TASK GOAL:
Where a record contains an image, leave the image out and print the rest exactly.

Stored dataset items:
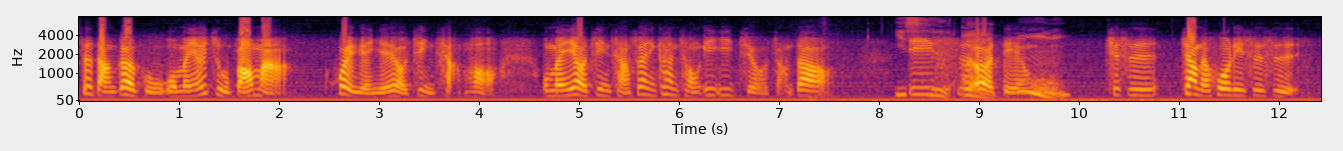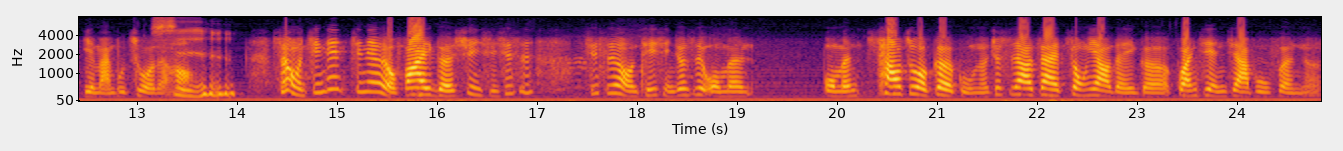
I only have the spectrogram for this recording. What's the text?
这档个股，我们有一组宝马会员也有进场哈，我们也有进场，所以你看从一一九涨到一四二点五，其实这样的获利是是也蛮不错的哈？所以我们今天今天有发一个讯息，其实其实我们提醒就是我们。我们操作个股呢，就是要在重要的一个关键价部分呢，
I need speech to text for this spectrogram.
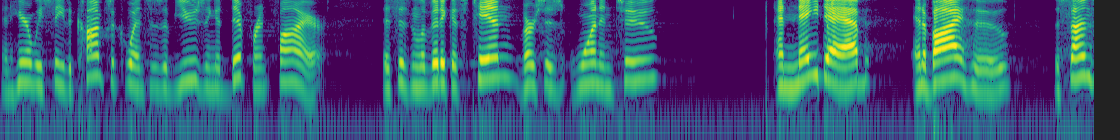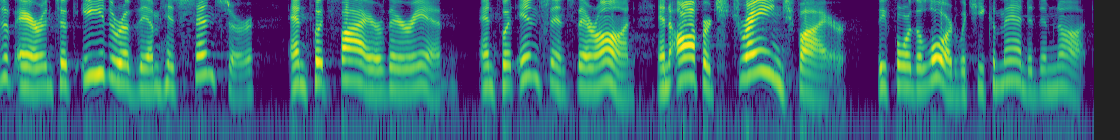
And here we see the consequences of using a different fire. This is in Leviticus 10, verses 1 and 2. And Nadab and Abihu, the sons of Aaron, took either of them his censer and put fire therein, and put incense thereon, and offered strange fire before the Lord, which he commanded them not.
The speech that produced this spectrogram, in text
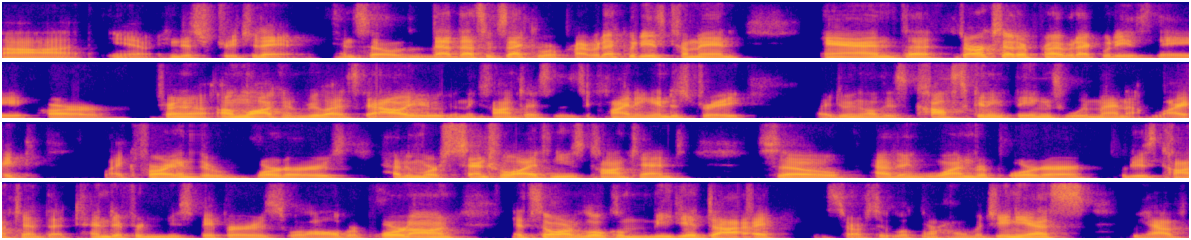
uh, you know, industry today. And so that, that's exactly where private equity has come in. And the dark side of private equity is they are trying to unlock and realize value in the context of the declining industry by doing all these cost cutting things we might not like, like firing the reporters, having more centralized news content. So having one reporter produce content that 10 different newspapers will all report on. And so our local media die starts to look more homogeneous. We have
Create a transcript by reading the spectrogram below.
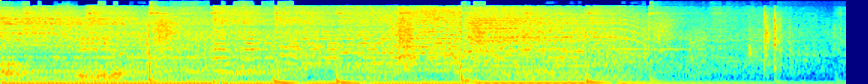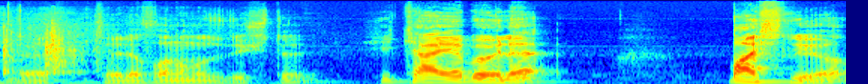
o şeyi. Evet telefonumuz düştü. Hikaye böyle başlıyor.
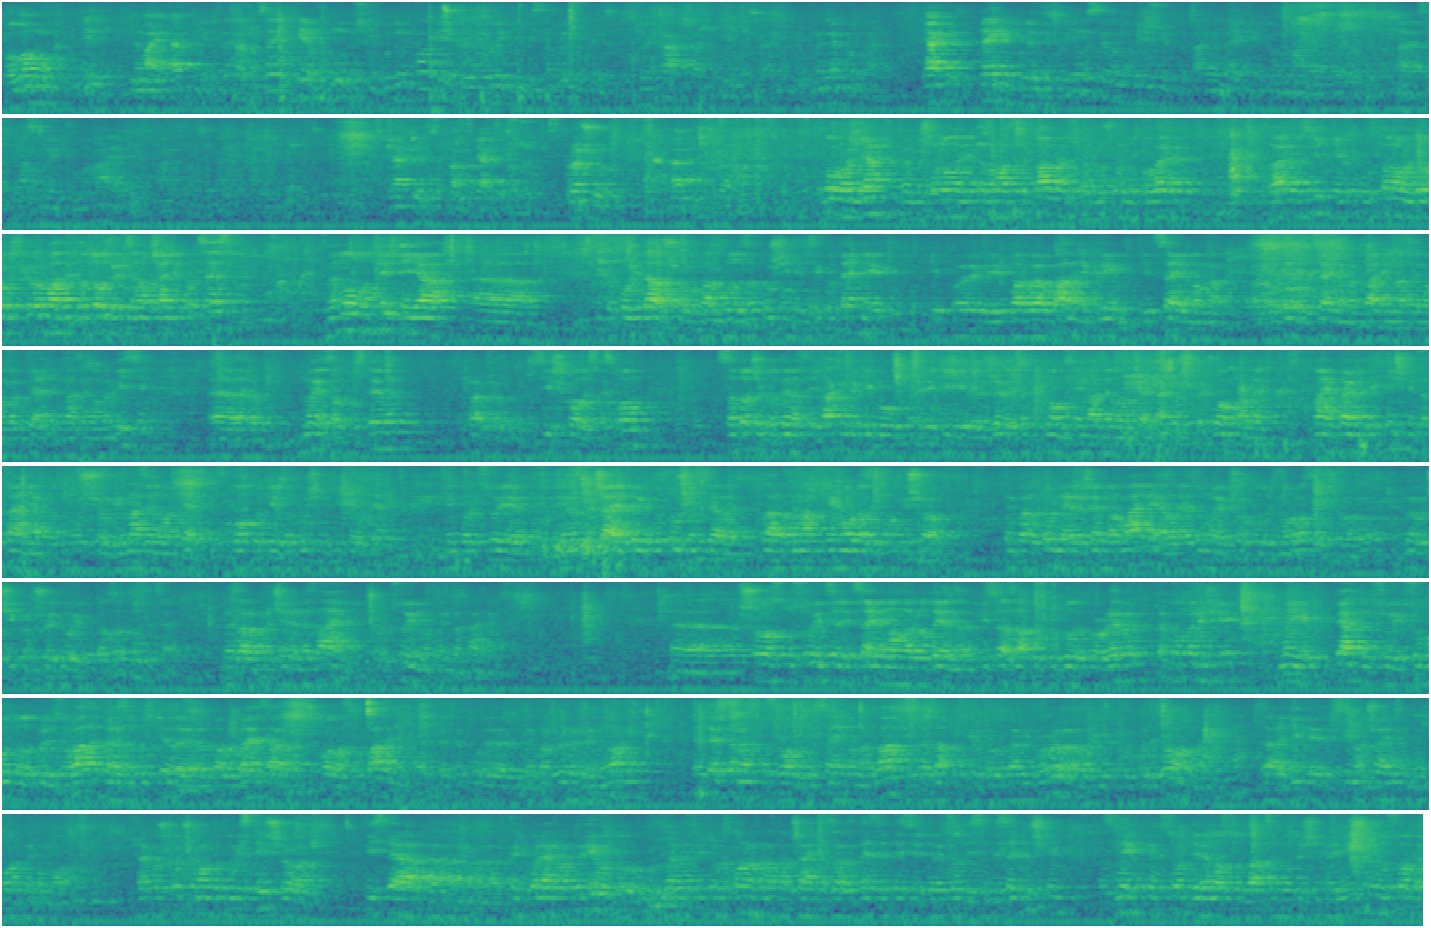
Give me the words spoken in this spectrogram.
поломок ні- немає, так? Я кажу, це є внутрішні будинкові, великі якісь набитки, спостерігах, ще щось, це не не проблема. Дякую. Деякі будинки своїми силами вирішують питання, деякі, хто має можливості звертається до нас, ми їм допомагаємо, маємо там питання. Дякую, Степан. Дякую. Прошу, пане Доброго дня, шановний Роман Степанович, шановні колеги. Загальноосвітніх установ Дорогської громади продовжується навчальний процес. Минулого тижня я е, доповідав, що у нас були запущені всі котельні і, і парове опалення, крім ліцею номер 1, ліцею номер 2, гімназії номер 5, гімназії номер 8. Е, Ми запустили тепер вже всі школи з теплом. Садочок 11 також, який був, який живиться теплом з гімназії номер 5, також з теплом, але маємо певні технічні питання, тому що в гімназії номер 5 з двох котів запущений тільки один. Він працює, не вистачає тої потужності, але зараз немає таких морозів, поки що температурний режим нормальний, але я думаю, якщо будуть морози, що ми очікуємо, що і другий котел запуститься. Ми зараз причини не знаємо, працюємо над тим питанням. Е, Що стосується ліцею номер 1 після запуску були прориви в тепломережі. Ми їх в п'ятницю і в суботу локалізували, перезапустили ПВВ, зараз школа з опаленням, е, температури вже в нормі. Те те ж саме стосувало ліцею номер 2 після запуску були певні прориви, але їх локалізовано. Зараз діти всі навчаються в комфортних умовах. Також хочу вам доповісти, що після е, калькулярного періоду загальноосвітнього основи у нас навчається зараз 10 тисяч 980 учнів, з них 592 це внутрішні переміщені особи.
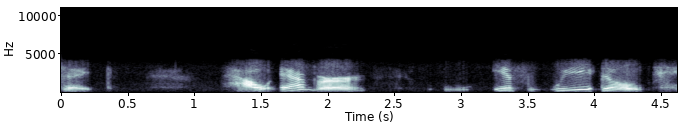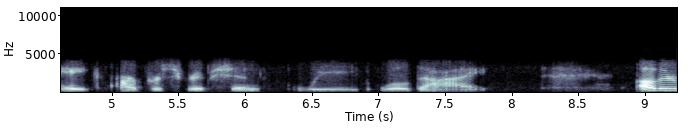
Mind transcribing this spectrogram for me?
take. However, if we don't take our prescription, we will die. Other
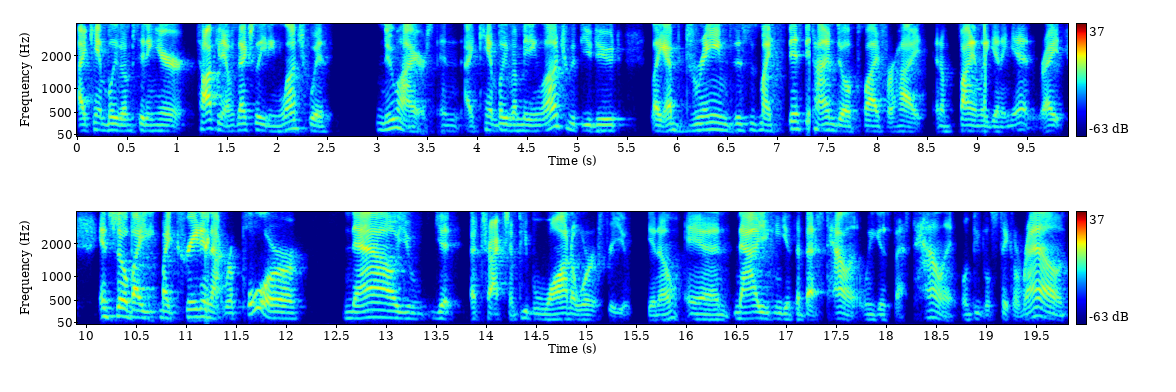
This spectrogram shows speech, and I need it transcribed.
I can't believe I'm sitting here talking. I was actually eating lunch with new hires and I can't believe I'm eating lunch with you, dude. Like I've dreamed this is my fifth time to apply for Hite and I'm finally getting in. Right. And so by, by creating that rapport, now you get attraction. People want to work for you, you know, and now you can get the best talent. You get the best talent, when people stick around,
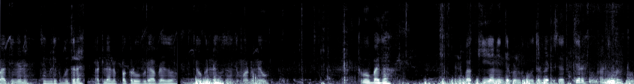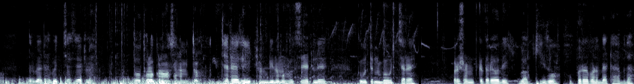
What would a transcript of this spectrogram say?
બાંધીને જંગલી કબૂતરે. એટલે એને પકડવું પડે આપણે જો. કેવું કરી નાખ્યું મોઢું લેવું તો બહુ બાધા અને બાકી આની અંદર પણ કબૂતર બેઠો છે અત્યારે. આની પણ અંદર બેઠા બચ્ચા છે એટલે. તો થોડો ઘણો છે ને મિત્રો, અત્યારે ઠંડીનો માહોલ છે એટલે કબૂતરને બહુ અત્યારે પરેશાન કરતા રહેવા દઈ બાકી તો ઉપર પણ બેઠા બધા.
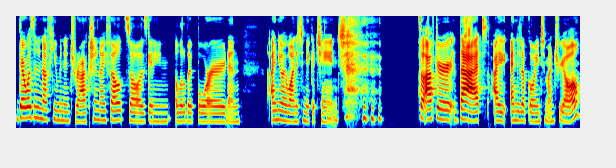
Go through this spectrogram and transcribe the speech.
there wasn't enough human interaction, I felt. So I was getting a little bit bored and I knew I wanted to make a change. so after that, I ended up going to Montreal.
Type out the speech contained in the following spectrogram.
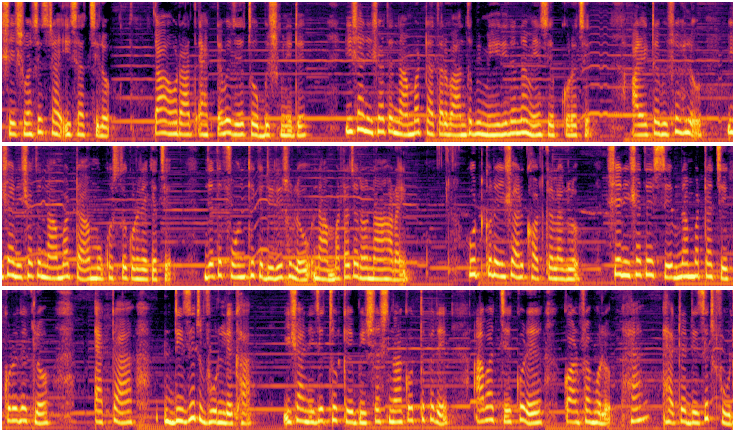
শেষ মেসেজটা ঈশার ছিল। তাও রাত একটা বেজে চব্বিশ মিনিটে। ঈশা নিশাতের নাম্বারটা তার বান্ধবী মেহেরিনের নামে সেভ করেছে। আরেকটা বিষয় হলো, ঈশা নিশাতের নাম্বারটা মুখস্থ করে রেখেছে, যাতে ফোন থেকে ডিলিট হলেও নাম্বারটা যেন না হারায়। হুট করে ঈশার খটকা লাগল। সে নিশাতের সেভ নাম্বারটা চেক করে দেখল, একটা ডিজিট ভুল লেখা। ঈশা নিজের চোখকে বিশ্বাস না করতে পেরে আবার চেক করে কনফার্ম হলো হ্যাঁ একটা ডিজিট ফুল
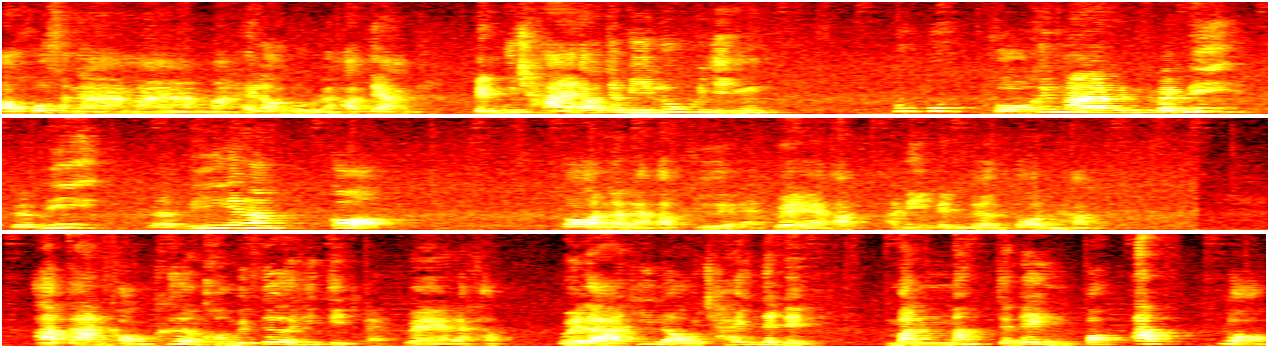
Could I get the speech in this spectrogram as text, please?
เอาโฆษณามามาให้เราดูนะครับ อย่างเป็นผู้ชายเขาจะมีรูปผู้หญิงปุ๊บปุ๊บโผล่ขึ้นมาเป็นแบบนี้แบบนี้แบบนี้นะครับ ก็ก็นั่นแหละครับคือแอดแวร์ครับ อันนี้เป็นเรื่องต้นนะครับ อาการของเครื่องคอมพิวเตอร์ที่ติดแอดแวร์นะครับ เวลาที่เราใช้อินเทอร์เน็ตมันมักจะเด้งป๊อปอัพหลอก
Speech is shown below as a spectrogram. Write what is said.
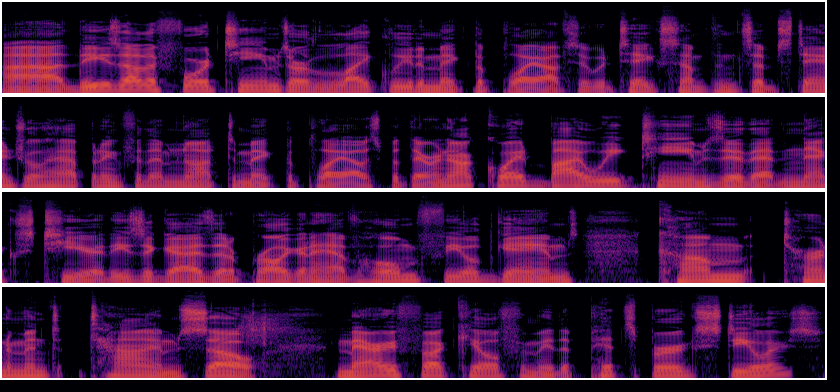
Uh, these other four teams are likely to make the playoffs. It would take something substantial happening for them not to make the playoffs, but they're not quite bye week teams. They're that next tier. These are guys that are probably going to have home field games come tournament time. So, marry, fuck, kill for me the Pittsburgh Steelers,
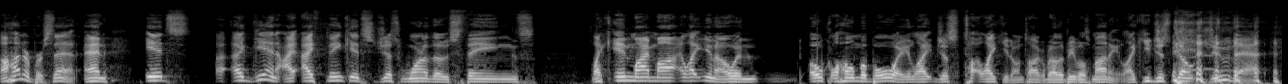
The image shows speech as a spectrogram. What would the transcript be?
A hundred percent. And it's again, I, I think it's just one of those things like in my mind, like, you know, and Oklahoma boy, like just ta- like you don't talk about other people's money. Like you just don't do that.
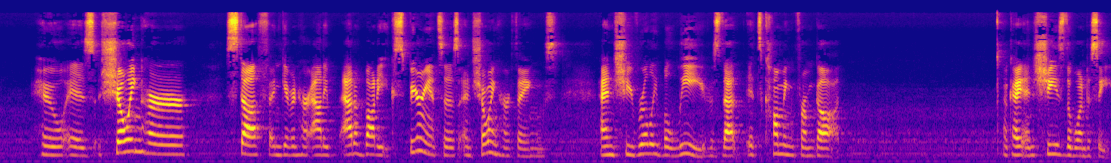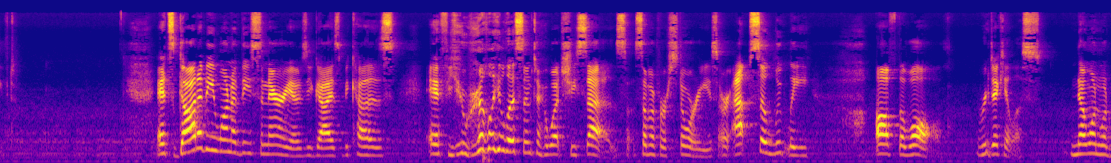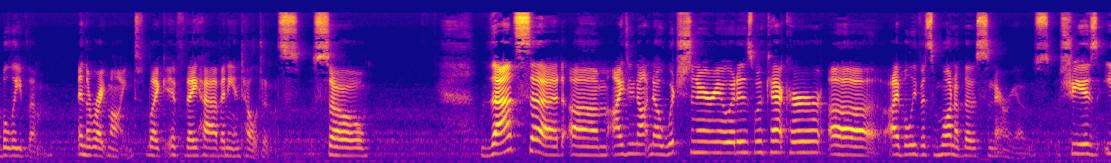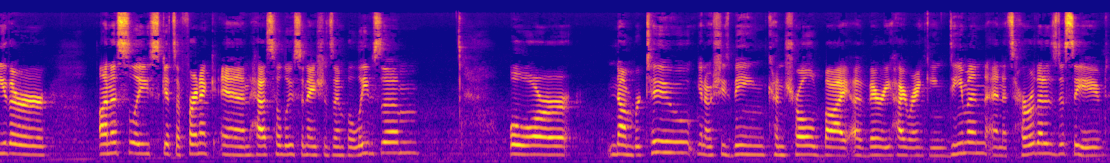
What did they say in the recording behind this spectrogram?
who is showing her stuff and giving her out of, out of body experiences and showing her things. And she really believes that it's coming from God. Okay, and she's the one deceived. It's got to be one of these scenarios, you guys, because if you really listen to what she says, some of her stories are absolutely off the wall, ridiculous. No one would believe them in the right mind, like if they have any intelligence. So, that said, um, I do not know which scenario it is with Kat Kerr. Uh, I believe it's one of those scenarios. She is either honestly schizophrenic and has hallucinations and believes them. Or number two, you know, she's being controlled by a very high ranking demon and it's her that is deceived.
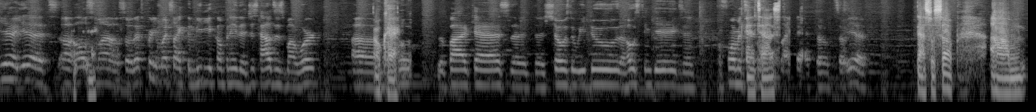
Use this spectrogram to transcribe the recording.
yeah, yeah, it's uh, All Smilez. So that's pretty much like the media company that just houses my work. Uh, Okay. book, the podcast, the, the shows that we do, the hosting gigs and performances, and Fantastic. like that. So, so yeah. That's what's up. Um,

OUTPUT OF THE EXERCISE:
I only have the spectrogram for this recording. What's the text?
这档个股，我们有一组宝马会员也有进场哈，我们也有进场，所以你看从一一九涨到一四二点五，其实这样的获利是是也蛮不错的哈？所以我们今天今天有发一个讯息，其实其实我们提醒就是我们。我们操作个股呢，就是要在重要的一个关键价部分呢，
I need speech to text for this spectrogram.
And here we see the consequences of using a different fire. This is in Leviticus 10, verses 1 and 2. And Nadab and Abihu, the sons of Aaron, took either of them his censer and put fire therein, and put incense thereon, and offered strange fire before the Lord, which he commanded them not.
The speech that produced this spectrogram, in text
uh, you know, industry today. And so that, that's exactly where private equity has come in. And the dark side of private equity is they are trying to unlock and realize value in the context of the declining industry by doing all these cost cutting things we might not like, like firing the reporters, having more centralized news content. So having one reporter produce content that 10 different newspapers will all report on. And so our local media die starts to look more homogeneous. We have
Create a transcript by reading the spectrogram below.
o şeyi. Evet telefonumuz düştü. Hikaye böyle başlıyor.
Give me the words spoken in this spectrogram.
поломок ні- немає, так? Я кажу, це є внутрішні будинкові, великі якісь набитки, спостерігах, ще щось, це не не проблема. Дякую. Деякі будинки своїми силами вирішують питання, деякі, хто має можливості звертається до нас, ми їм допомагаємо, маємо там питання. Дякую, Степан. Дякую. Прошу, пане Доброго дня, шановний Роман Степанович, шановні колеги. Загальноосвітніх установ Дорогської громади продовжується навчальний процес. Минулого тижня я е, доповідав, що у нас були запущені всі котельні і, і парове опалення, крім ліцею номер 1, ліцею номер 2, гімназії номер 5, гімназії номер 8. Е, Ми запустили тепер вже всі школи з теплом. Садочок 11 також, який був, який живиться теплом з гімназії номер 5, також з теплом, але маємо певні технічні питання, тому що в гімназії номер 5 з двох котів запущений тільки один. Він працює, не вистачає тої потужності, але зараз немає таких морозів, поки що температурний режим нормальний, але я думаю, якщо будуть морози, що ми очікуємо, що і другий котел запуститься. Ми зараз причини не знаємо, працюємо над тим питанням. Е, Що стосується ліцею номер 1 після запуску були прориви в тепломережі. Ми їх в п'ятницю і в суботу локалізували, перезапустили ПВВ, зараз школа з опаленням, е, температури вже в нормі. Те те ж саме стосувало ліцею номер 2 після запуску були певні прориви, але їх локалізовано. Зараз діти всі навчаються в комфортних умовах. Також хочу вам доповісти, що після е, калькулярного періоду загальноосвітнього основи у нас навчається зараз 10 тисяч 980 учнів, з них 592 це внутрішні переміщені особи.
Mind transcribing this spectrogram for me?
take. However, if we don't take our prescription, we will die. Other
This spectrogram shows speech, and I need it transcribed.
I can't believe I'm sitting here talking. I was actually eating lunch with new hires and I can't believe I'm eating lunch with you, dude. Like I've dreamed this is my fifth time to apply for Hite and I'm finally getting in. Right. And so by, by creating that rapport, now you get attraction. People want to work for you, you know, and now you can get the best talent. You get the best talent, when people stick around,
What would a transcript of this spectrogram say?
બાંધીને જંગલી કબૂતરે. એટલે એને પકડવું પડે આપણે જો. કેવું કરી નાખ્યું મોઢું લેવું તો બહુ બાધા અને બાકી આની અંદર પણ કબૂતર બેઠો છે અત્યારે. આની પણ અંદર બેઠા બચ્ચા છે એટલે. તો થોડો ઘણો છે ને મિત્રો, અત્યારે ઠંડીનો માહોલ છે એટલે કબૂતરને બહુ અત્યારે પરેશાન કરતા રહેવા દઈ બાકી તો ઉપર પણ બેઠા બધા.
Go through this spectrogram and transcribe the speech.
there wasn't enough human interaction, I felt. So I was getting a little bit bored and I knew I wanted to make a change. so after that, I ended up going to Montreal.
Type out the speech contained in the following spectrogram.
শেষ মেসেজটা ঈশার ছিল। তাও রাত একটা বেজে চব্বিশ মিনিটে। ঈশা নিশাতের নাম্বারটা তার বান্ধবী মেহেরিনের নামে সেভ করেছে। আরেকটা বিষয় হলো, ঈশা নিশাতের নাম্বারটা মুখস্থ করে রেখেছে, যাতে ফোন থেকে ডিলিট হলেও নাম্বারটা যেন না হারায়। হুট করে ঈশার খটকা লাগল। সে নিশাতের সেভ নাম্বারটা চেক করে দেখল, একটা ডিজিট ভুল লেখা। ঈশা নিজের চোখকে বিশ্বাস না করতে পেরে আবার চেক করে কনফার্ম হলো হ্যাঁ একটা ডিজিট ফুল
Could I get the speech in this spectrogram as text, please?
เอาโฆษณามามาให้เราดูนะครับ อย่างเป็นผู้ชายเขาจะมีรูปผู้หญิงปุ๊บปุ๊บโผล่ขึ้นมาเป็นแบบนี้แบบนี้แบบนี้นะครับ ก็ก็นั่นแหละครับคือแอดแวร์ครับ อันนี้เป็นเรื่องต้นนะครับ อาการของเครื่องคอมพิวเตอร์ที่ติดแอดแวร์นะครับ เวลาที่เราใช้อินเทอร์เน็ตมันมักจะเด้งป๊อปอัพหลอก
Speech is shown below as a spectrogram. Write what is said.
Uh, these other four teams are likely to make the playoffs. It would take something substantial happening for them not to make the playoffs, but they're not quite bye week teams. They're that next tier. These are guys that are probably going to have home field games come tournament time. So, marry, fuck, kill for me the Pittsburgh Steelers,
The image shows speech as a spectrogram. What would the transcript be?
A hundred percent. And it's again, I, I think it's just one of those things like in my mind, like, you know, and Oklahoma boy, like just ta- like you don't talk about other people's money. Like you just don't do that.
What did they say in the recording behind this spectrogram?
who is showing her stuff and giving her out of, out of body experiences and showing her things. And she really believes that it's coming from God. Okay, and she's the one deceived. It's got to be one of these scenarios, you guys, because if you really listen to what she says, some of her stories are absolutely off the wall, ridiculous. No one would believe them in the right mind, like if they have any intelligence. So, that said, um, I do not know which scenario it is with Kat Kerr. Uh, I believe it's one of those scenarios. She is either honestly schizophrenic and has hallucinations and believes them. Or number two, you know, she's being controlled by a very high ranking demon and it's her that is deceived.
Use this spectrogram to transcribe the recording.
yeah, yeah, it's uh, All Smilez. So that's pretty much like the media company that just houses my work. Uh, Okay. book, the podcast, the, the shows that we do, the hosting gigs and performances, and Fantastic. like that. So, so yeah. That's what's up. Um,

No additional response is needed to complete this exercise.